Bi-Partisan Support for Salas’ Key Water Bills


Bills to help locals with technical support for water delivery and groundwater management plans

SACRAMENTO – Assemblymember Rudy Salas’ (D-Bakersfield) Assembly Bill (AB) 935, AB 937 and AB 1201 - unanimously passed the Assembly Water, Parks, and Wildlife Committee.

“We are in one of the worst droughts in California’s history,” said Assemblymember Salas. “We need to do whatever is necessary to increase water delivery, ensure our groundwater is sustainable, and see that our local water districts have the support and resources to make sure we have clean drinking water for our valley.”

These bills take a practical approach to solving some of California’s key water concerns, including: ensuring sustainable groundwater practices and increasing water delivery while protecting the environment for Central Valley families and farms.

Specifically, AB 935 would provide funding for the planning, design, and construction of a local and regional conveyance project, to move water to and from the state and federal water delivery systems. This project would help increase water availability and expedite deliveries of surplus water in wet years to groundwater and banking facilities.

“This project will give us the flexibility we need to move water East and West within our region,” said Mario Santoyo of the Friant Water Authority. “I applaud Assemblymember Salas for doing all he can to deliver us the water that we so desperately need.”

AB 937 would require the Department of Water Resources to provide technical assistance to disadvantaged communities so they may participate in groundwater planning, included regional groundwater banking.

“Small, disadvantaged communities are feeling the brunt of this devastating drought,” said Omar Carrillo, Senior Policy Analyst for Community Water Center. “As such, we applaud Assemblymember Salas' efforts to create targeted technical assistance aimed at helping those most in need to protect their water supplies and participate in local groundwater planning efforts.”

AB 1201 would require the California Department of Fish and Wildlife to develop a science-based plan to help address predation of native endangered species in the Delta.

Kathleen Cole from the Metropolitan Water District of Southern California expressed her support for AB 1201 before the Committee. “There’s much we don't know about threats to native fisheries in the Delta.  But one thing is clear, the native species will have a tougher time surviving if we ignore the non-native predators that are eating them.  We continue to believe that a comprehensive solution is necessary to improve the Delta ecosystem, one that addresses climate, toxics, operations and predation of the very species we are trying to protect.”

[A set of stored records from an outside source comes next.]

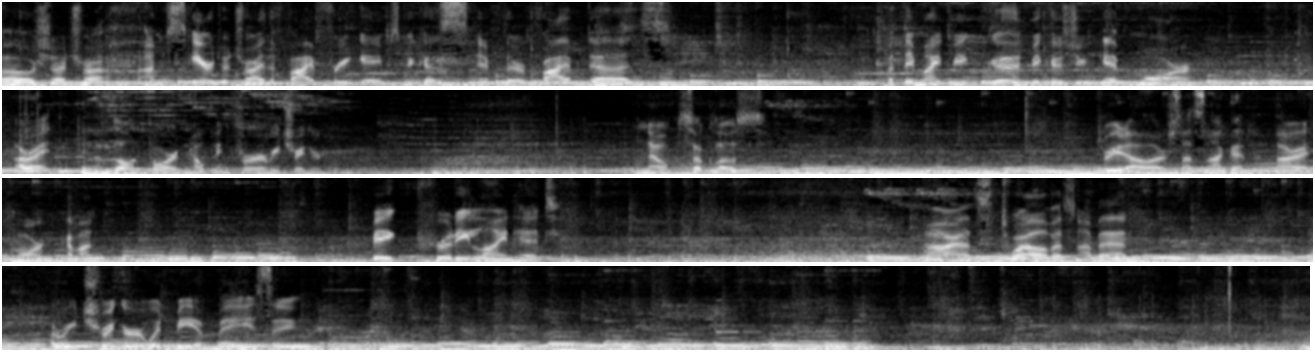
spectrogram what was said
Oh, should I try? I'm scared to try the five free games because if they're five duds, but they might be good because you get more. All right, I'm going forward and hoping for a retrigger. Nope, so close. Three dollars, that's not good. All right, more, come on. Big, pretty line hit. All right, that's 12, that's not bad. A retrigger would be amazing.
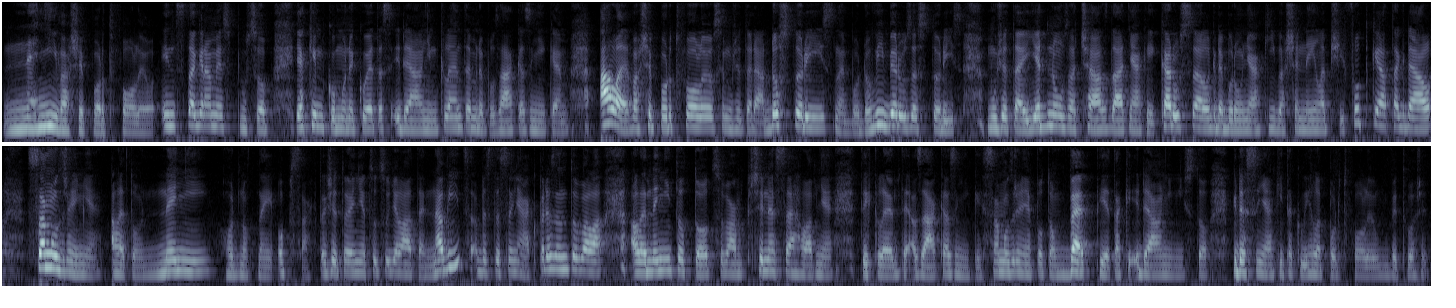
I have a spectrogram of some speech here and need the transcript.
není vaše portfolio. Instagram je způsob, jakým komunikujete s ideálním klientem nebo zákazníkem ale vaše portfolio si můžete dát do stories nebo do výběru ze stories. Můžete jednou za čas dát nějaký karusel, kde budou nějaký vaše nejlepší fotky a tak dál. Samozřejmě, ale to není hodnotný obsah. Takže to je něco, co děláte navíc, abyste se nějak prezentovala, ale není to to, co vám přinese hlavně ty klienty a zákazníky. Samozřejmě potom web je taky ideální místo, kde si nějaký takovýhle portfolium vytvořit.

"Predation on native endangered salmon and delta smelt is a critical factor in the ongoing decline of the Bay-Delta estuary,” said Michael Boccadoro, Coalition for a Sustainable Delta. “Addressing this issue is critical not only for species recovery and survival but also for the farms, farm workers, residents and businesses who depend on the delta for their water."

“Enhancing our water availability and protecting our limited groundwater resources is vital for the valley’s future,” concluded Assemblymember Salas.

Assemblymember Salas represents part of the City of Bakersfield, the cities of Arvin, Avenal, Corcoran, Delano, Hanford, Lemoore, McFarland, Shafter, Wasco, and the communities of Armona, Buttonwillow, Home Garden, Kettleman City, Lamont, Lost Hills, Stratford and Weedpatch.